#### WHAT YOU SHOULD DO
Starting at the line that contains "Mel spectrogram of an audio clip, 4.8" and stopping at the line that contains "Pitch, pitch range, talking", restate each line of the records below exactly. Omit the pictures.
──────────
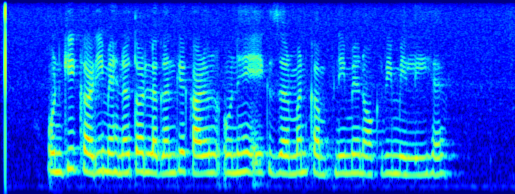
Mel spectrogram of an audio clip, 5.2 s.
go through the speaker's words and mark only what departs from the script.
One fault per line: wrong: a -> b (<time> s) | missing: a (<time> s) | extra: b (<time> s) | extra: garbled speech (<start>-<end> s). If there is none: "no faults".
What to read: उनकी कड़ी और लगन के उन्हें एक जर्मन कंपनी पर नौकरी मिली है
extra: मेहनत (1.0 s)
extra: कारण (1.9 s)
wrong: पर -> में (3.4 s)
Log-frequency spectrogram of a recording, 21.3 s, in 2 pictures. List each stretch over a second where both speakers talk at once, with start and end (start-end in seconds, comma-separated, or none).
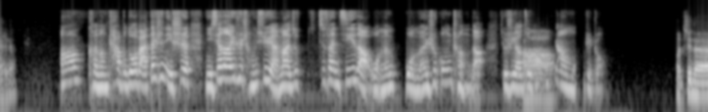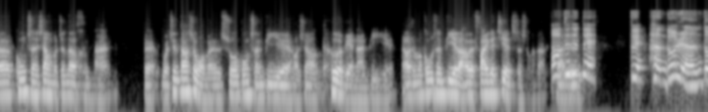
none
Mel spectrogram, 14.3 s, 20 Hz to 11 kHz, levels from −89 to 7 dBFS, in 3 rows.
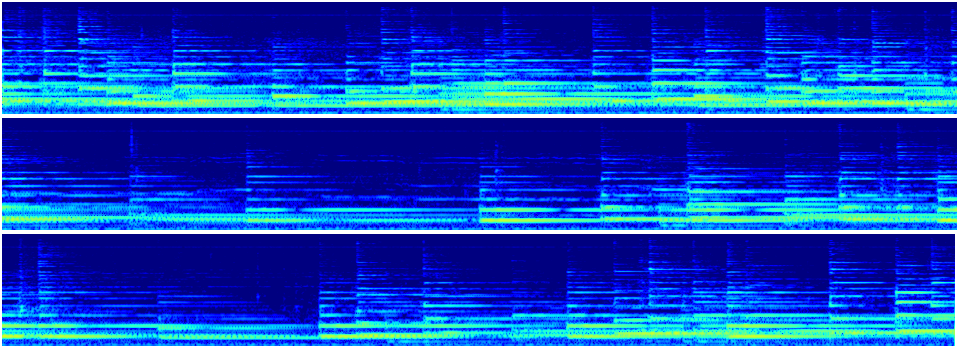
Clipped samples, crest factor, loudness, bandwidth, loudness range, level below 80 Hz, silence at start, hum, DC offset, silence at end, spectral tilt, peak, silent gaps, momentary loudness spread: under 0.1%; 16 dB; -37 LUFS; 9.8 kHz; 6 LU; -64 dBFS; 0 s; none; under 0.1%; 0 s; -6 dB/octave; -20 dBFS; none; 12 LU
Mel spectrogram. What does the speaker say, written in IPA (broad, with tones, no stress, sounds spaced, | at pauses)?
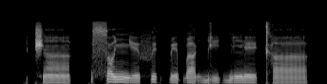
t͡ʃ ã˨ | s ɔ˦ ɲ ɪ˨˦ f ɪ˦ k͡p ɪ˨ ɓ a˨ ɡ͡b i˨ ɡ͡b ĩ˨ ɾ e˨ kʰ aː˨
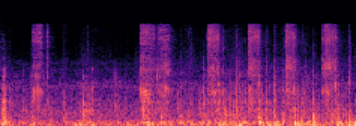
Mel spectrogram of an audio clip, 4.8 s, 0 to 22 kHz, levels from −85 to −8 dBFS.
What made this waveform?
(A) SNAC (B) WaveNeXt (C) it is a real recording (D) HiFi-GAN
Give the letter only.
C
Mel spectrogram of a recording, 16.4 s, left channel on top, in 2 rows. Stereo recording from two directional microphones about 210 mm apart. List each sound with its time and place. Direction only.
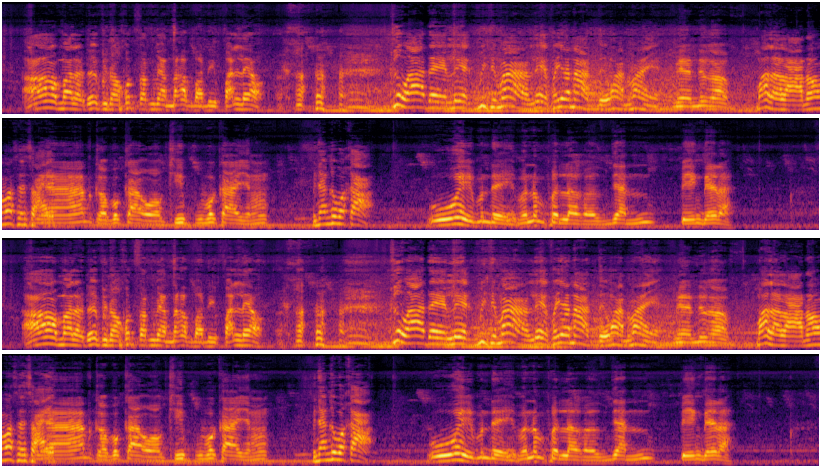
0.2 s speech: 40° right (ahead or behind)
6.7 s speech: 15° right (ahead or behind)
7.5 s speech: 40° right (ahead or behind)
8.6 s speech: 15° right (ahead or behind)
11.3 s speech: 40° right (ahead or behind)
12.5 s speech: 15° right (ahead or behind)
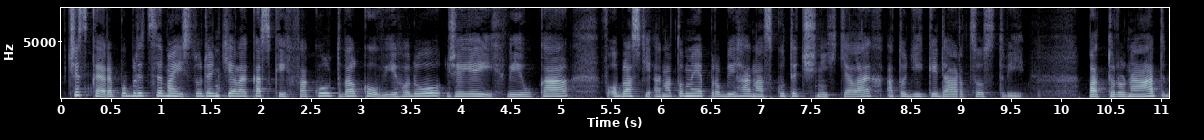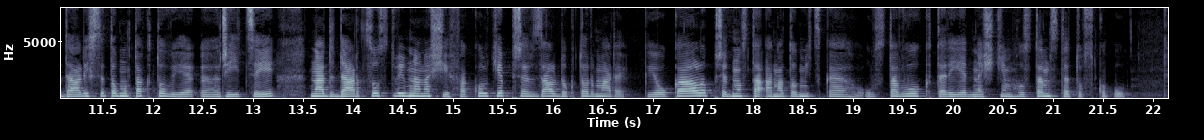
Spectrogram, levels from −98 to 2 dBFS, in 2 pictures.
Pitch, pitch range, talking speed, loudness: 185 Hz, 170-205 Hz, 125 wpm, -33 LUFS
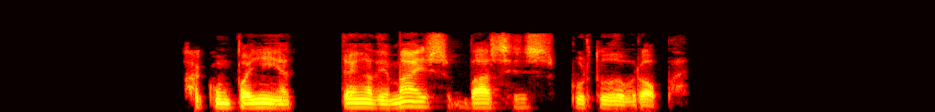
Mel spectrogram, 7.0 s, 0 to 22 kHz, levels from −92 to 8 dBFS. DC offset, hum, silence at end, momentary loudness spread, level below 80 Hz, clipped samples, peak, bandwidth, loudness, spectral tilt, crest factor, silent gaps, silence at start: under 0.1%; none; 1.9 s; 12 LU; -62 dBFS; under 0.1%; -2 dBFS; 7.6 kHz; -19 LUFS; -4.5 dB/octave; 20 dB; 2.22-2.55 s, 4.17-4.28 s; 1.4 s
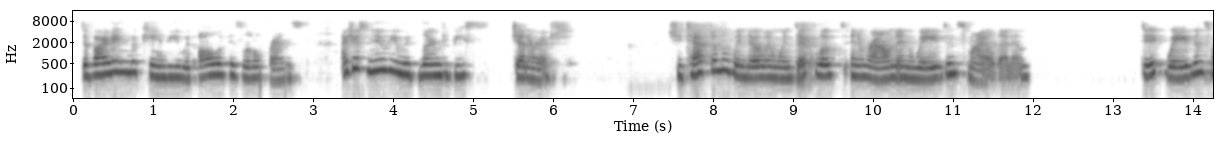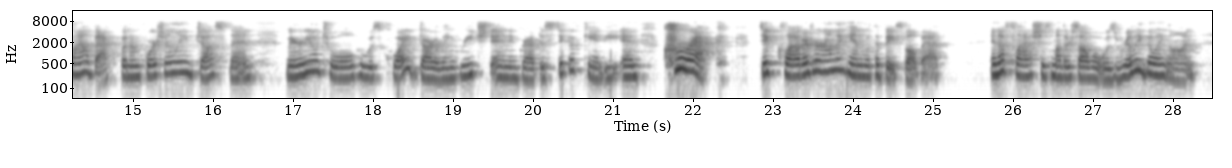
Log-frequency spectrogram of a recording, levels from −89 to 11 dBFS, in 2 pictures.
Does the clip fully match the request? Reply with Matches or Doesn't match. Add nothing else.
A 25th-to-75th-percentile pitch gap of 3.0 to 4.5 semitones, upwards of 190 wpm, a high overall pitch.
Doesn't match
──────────
#### EXERCISE RESULT
Mel spectrogram of an audio clip, 4.8 s, 0 to 22 kHz, levels from −85 to −8 dBFS.
What made this waveform?
(A) SNAC (B) WaveNeXt (C) it is a real recording (D) HiFi-GAN
Give the letter only.
C
Mel spectrogram of a recording, 16.4 s, left channel on top, in 2 rows. Stereo recording from two directional microphones about 210 mm apart. List each sound with its time and place. Direction only.
0.2 s speech: 40° right (ahead or behind)
6.7 s speech: 15° right (ahead or behind)
7.5 s speech: 40° right (ahead or behind)
8.6 s speech: 15° right (ahead or behind)
11.3 s speech: 40° right (ahead or behind)
12.5 s speech: 15° right (ahead or behind)
Spectrogram, levels from −98 to 2 dBFS, in 2 pictures.
Pitch, pitch range, talking speed, loudness: 185 Hz, 170-205 Hz, 125 wpm, -33 LUFS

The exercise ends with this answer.